“I couldn’t figure out the way to do a solo,” she says of the creative process and one of her final solos on the stage. “I raised my leg up high and I fell on the ground on time and I listened to the music. But it wasn’t sensitive enough, and I did it again and again and I didn’t understand. And at one point he said, ‘While you’re dancing it, just watch [the other dancers] – that’s all I’m asking, live the moment.’ It’s so simple and so not an obvious move for dancers.”
Having delved so deeply into the work, Gal believes the piece should be an experience for the audience, as it is for the dancers and for Cohen.
“As we experience it, so should the audience,” she says. “A lot of times people say, ‘I don’t understand it,’ but there is no need to understand anything. There are many mediums that I don’t understand like I understand dance, but [it’s about] the experience. It’s online, it’s constantly happening.”
BY THE finale, all three dancers are covered in tomato juice from having sat, stepped and danced in as well as bitten into the sea of tomatoes on stage. In the last scene before the curtain closes, two of the dancers lie on stage, defeated (perhaps by the realization of how big the gap between their reality and their dreams is) and the third stands seemingly triumphant save for the red clown’s nose on her face (one of several props designed to conjure contemporary images of celebration and ridicule).
Having watched the performance, audience members Nava Shapiro and companion Noah weigh in on their reactions.
“At first I thought the dancing itself was much more powerful than the story,” says Shapiro. “And then I thought, why am I searching for a story? Maybe that’s the catch. I experienced something – I think the journey of the movement is fantastic.”
Noah agrees: “The dancing was amazing. You get sucked in without knowing this is Swan Lake, except for the music in the back. I think it was only at the end that I tried to understand. In the last scene you can look at it as someone’s soul carrying various baggage.”

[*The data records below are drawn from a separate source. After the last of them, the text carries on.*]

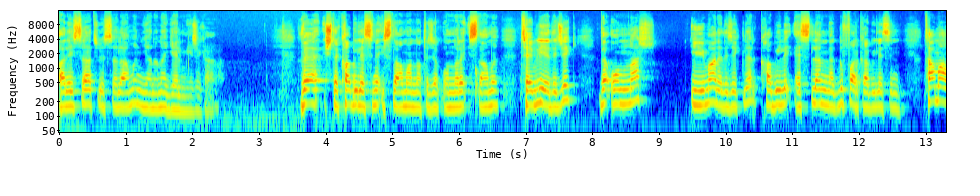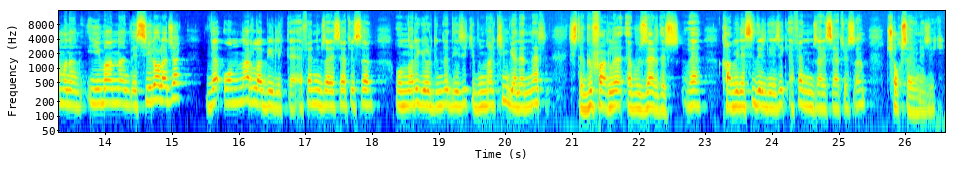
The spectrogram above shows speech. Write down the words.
Aleyhisselatü Vesselam'ın yanına gelmeyecek abi. Ve işte kabilesine İslam'ı anlatacak, onlara İslam'ı tebliğ edecek ve onlar iman edecekler. Kabile Eslem ve Gıfar kabilesinin tamamının imanına vesile olacak ve onlarla birlikte Efendimiz Aleyhisselatü Vesselam onları gördüğünde diyecek ki bunlar kim gelenler? İşte Gıfarlı Ebu Zer'dir ve kabilesidir diyecek. Efendimiz Aleyhisselatü Vesselam çok sevinecek.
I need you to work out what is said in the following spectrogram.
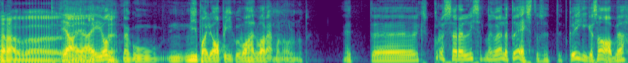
värava ja, ja ei olnud nagu nii palju abi, kui vahel varem on olnud et äh, eks Kuressaarel lihtsalt nagu jälle tõestus, et, et kõigiga saab jah,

Gal, meanwhile, has watched the performance as an audience member for the first time.
“It’s a different energy,” she says. “There were little things that suddenly really made me laugh, and I understood. The whole use of voice suddenly looked like it came from somewhere else. I suddenly saw the things that are different, the things that are complex.”
And so Cohen has managed to take not just those seeing the performance for the first time, but those who know the piece as deeply as he does, on a surprising emotional ride